Phillip Windell will speak on

"Into the Rabbit Hole - An Image Journey"

Digital Imagers Meeting

Sunday December 2, 2007 at 1:15, Pitt Scaife Hall, Room 1102

The art of seeing beyond what the eye takes in.
The camera intrigues me as a tool that can assist in seeing more, seeing beyond, seeing beneath, seeing through the "reality" that presents itself to our naked eyes.


I have been seriously capturing images for nearly forty years. Beginning with my time in West Africa with the Peace Corps, I have been enthralled with the process of focusing light and fixing images on light-sensitive materials; of “capturing the moment.” As I gained more experience, I became enthralled with the ability of the camera to “see beyond what the eye takes in.” By selective framing, the use of reflections and by changing settings and filters, the camera can help transport us through and beyond the “bery moment” into the eternity that lies at the heart of human aspirations.

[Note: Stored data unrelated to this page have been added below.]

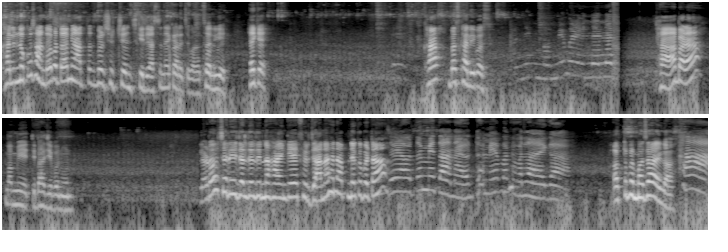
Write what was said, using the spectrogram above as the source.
खाली नको सांडव बेटा मी आताच बेडशीट चेंज केली असं नाही करायचं बाळा चल ये हे काय? खा बस खाली बस। हाँ बड़ा। मम्मी येती भाजी बनवून लड़ो चलिए जल्दी जल्दी नहाएंगे। फिर जाना है ना अपने को बेटा? नहीं तो मैं जाना तो मैं बन बनाएगा अब तुम्हें मज़ा आएगा। हाँ।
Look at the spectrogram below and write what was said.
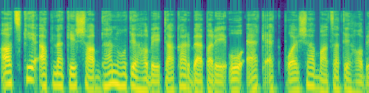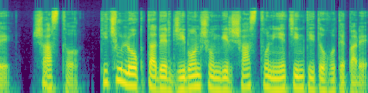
আজকে আপনাকে সাবধান হতে হবে টাকার ব্যাপারে ও এক এক পয়সা বাঁচাতে হবে। স্বাস্থ্য। কিছু লোক তাদের জীবনসঙ্গীর স্বাস্থ্য নিয়ে চিন্তিত হতে পারে।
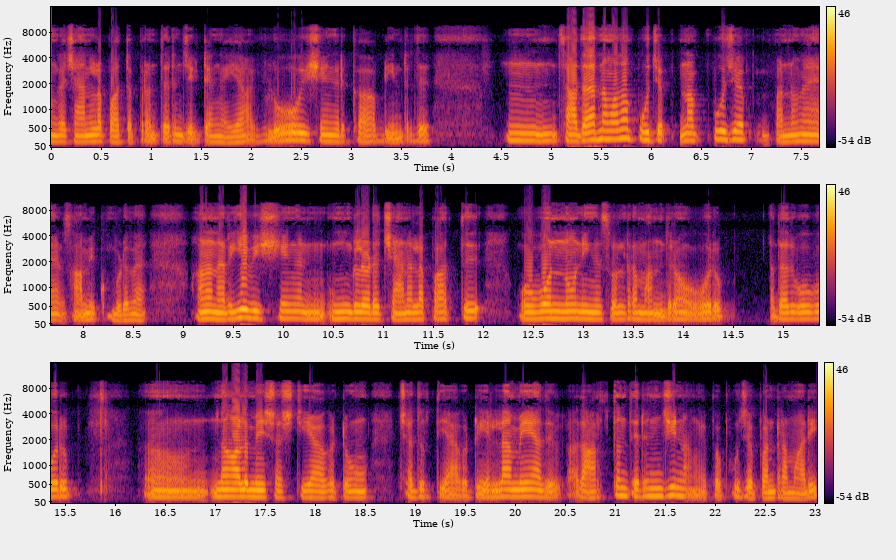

Largely self-taught, I have received guidance from a number of artist friends and personally studied the work of some of the great photographers. I have paid particular attention to the great street photographers (Atget, Brassai, Brandt, Cartier-Bresson, Evans, Hine, Koudelko, Lang) and art photographers (Steiglitz, Steichen) and the work produced under Roy Stryker at the Farm Security Administration and the documentation of Pittsburgh’s Renaissance in the 1950’s.

In 1971, I was among the early members of the Pittsburgh Filmmakers Association where I learned still darkroom techniques and the basics of studio lighting. In late 1972, I staged a performance of my slide-movie, “Push.” I subsequently moved to super 8 motion picture film and made several films in the medium, including “How to Beautify the Ghetto,” a short film with a modicum of corporate sponsorship that was made for the Homewood Brushton Neighborhood Association.

My work may be seen at: